In recent years, new and significant amounts of money have been committed by the international community in an effort to reduce deforestation and forest degradation in developing countries (REDD+). While this new investment provides an unprecedented opportunity to bring about significant and long-lasting social and environmental benefits to the forest sector, it is accompanied by a commensurate level of risk. Some risks are financial in nature, including theft and corruption, that could see funds diverted from their intended target and into private hands. Poor and inefficient management of that money can also leave funds lingering in accounts due to inactivity, thereby increasing the risk of misappriopriation. Other risks concern possible human rights abuses and the inequitable distribution of benefits, including the marginalization of forest communities from their traditional lands. The effectiveness of REDD+ is also threatened by a lack of political will in forested countries. The sum total of all these risks suggests that under the worst case scenario, the outcome for the forest and its peoples could be worse as a result of increased investment in the forest sector than if no intervention had taken place at all.
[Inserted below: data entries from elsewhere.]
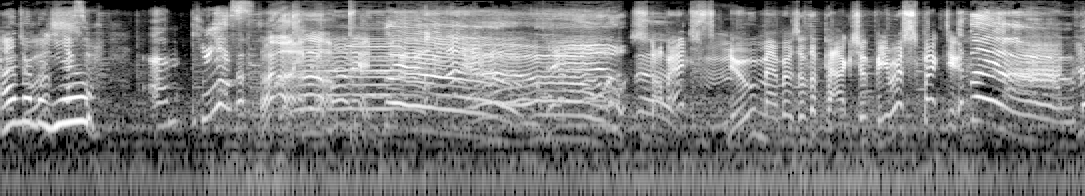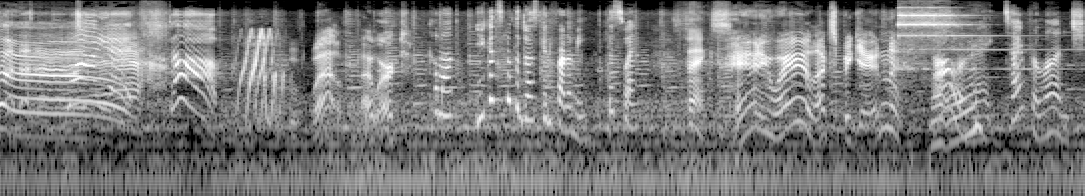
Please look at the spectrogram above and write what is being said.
I remember you. yes, sir. Um, here he is. Oh. Stop it! New members of the pack should be respected. Quiet! Stop! Well, that worked. Come on, you can sit at the desk in front of me. This way. Thanks. Anyway, let's begin. All right, time for lunch.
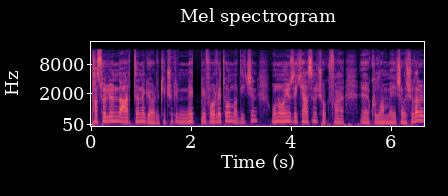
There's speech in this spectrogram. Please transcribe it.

This paper explores how REDD+ will work only if it is designed with these risks in mind and appropriate mitigation strategies are adopted. These include designing REDD+ with a good understanding of the underlying drivers of deforestation and forest degradation in mind (including pressures coming from outside the forest sector), and understanding the governance context. A comprehensive and independent assessment of the country's laws and governance should be undertaken at the earliest possible stage to identify the areas in need of governance reform. Certain prerequisites should also exist to ensure the REDD+ country has the political will to implement REDD+ effectively and address cross-sectoral pressures. Commitments to transparency in decision making and fiscal transparency are also necessary, including independent auditing of the REDD+ financial flows. The risks associated with implementing REDD+ are also reduced by increased stakeholder participation.
Report / Nov. 24, 2011